  • AR offers us, as educators an opportunity to help shape--and re-shape the world around us, in ways that can help promote immersive, experiential learning for students. By augmented our physical reality with added ontologies, we have the opportunity to help shape how students come to think about and "see" their world. The ramifications here to support greater sociocultural understanding of our world are profound. Through AR, we can provide students with alternative views of the world, as seen through the lenses of disenfrancished and disempowered groups; of complex environmental and economic forces that shape the way that we consume and create. We can use these abilities to help students reconsider how they position themselves in the world, and perhaps in the process help them to critically evaluate their world view.- jasonr jasonr Nov 27, 2012Great ideas, but also great expectations regarding the creators/providers of such complex AR information- helga helga Nov 29, 2012 Would like to add that this works only if educators have the opportunity to create and author their own AR solutions ... - jochen.robes jochen.robes Nov 30, 2012
  • Ease of AR learning opportunities will prove invaluable in class and out in the field - it could potentially mean that the classroom could be anywhere.
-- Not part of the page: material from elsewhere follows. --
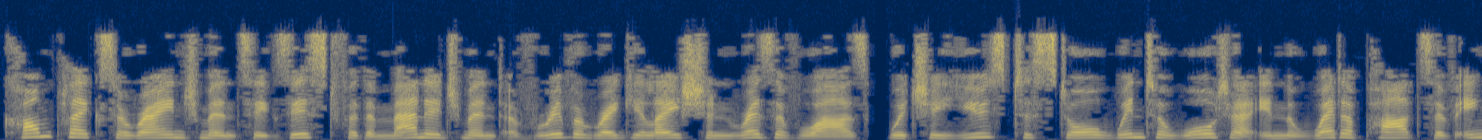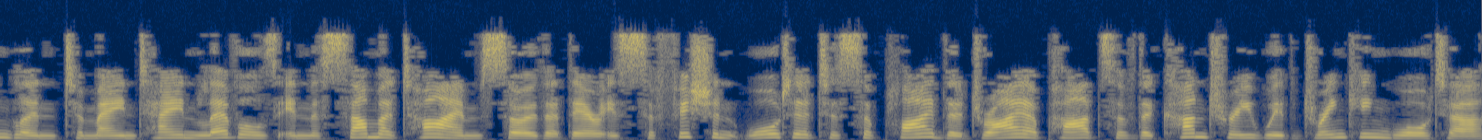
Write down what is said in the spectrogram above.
Complex arrangements exist for the management of river regulation reservoirs, which are used to store winter water in the wetter parts of England to maintain levels in the summer time so that there is sufficient water to supply the drier parts of the country with drinking water.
Embedded within clothing and kit - It could change School and University architecture.- DaveP DaveP Dec 1, 2012
  • It is incredible what could be done building enhanced learning environments to the point of instruction. I am reminded of one of the earliest Educational Technology educators, Celestin Freinet. who taught in France after WWI He taught courses applying them to a number of subject areas tying them to a theme that was relevant to the town he taught it and then published the results and shared them neighboring towns. This approach has spurred the development of thousands of contextual teaching materials http://www.ibe.unesco.org/fileadmin/user_upload/archive/publications/ThinkersPdf/freinete.pdf It offers students in all settings to create learning environments that cna be shared and enhanced by other students over time - paulette.robinson paulette.robinson Dec 2, 2012
  • The potential for AR to help convey and disseminate information, or provide engaging interaction takes an interesting direction into the creative possibilities when you are able to untether the it from the dependency of markers. Being able to work with a system that reliably employs markerless 3D object recognition opens up several potential uses for teaching, research, etc. This could be exploration of historic landmarks and architecture; allowing for a variety of in-depth information to be applied, or social interaction. When combined with other components, new forms of interaction and engagement are possible, such as the Sharky the Beaver game from Sphero (http://techcrunch.com/2012/11/16/spheros-new-augmented-reality-app-allows-you-to-walk-a-beaver-around-your-home/). By uses markerless recognition keyed on a spherical robot, the user has free control through an app to navigate through the environment and interactive at will. While a great gaming idea, the bigger potential comes when applied in other areas.- Dougdar Dougdar Dec 3, 2012

(4) Do you have or know of a project working in this area?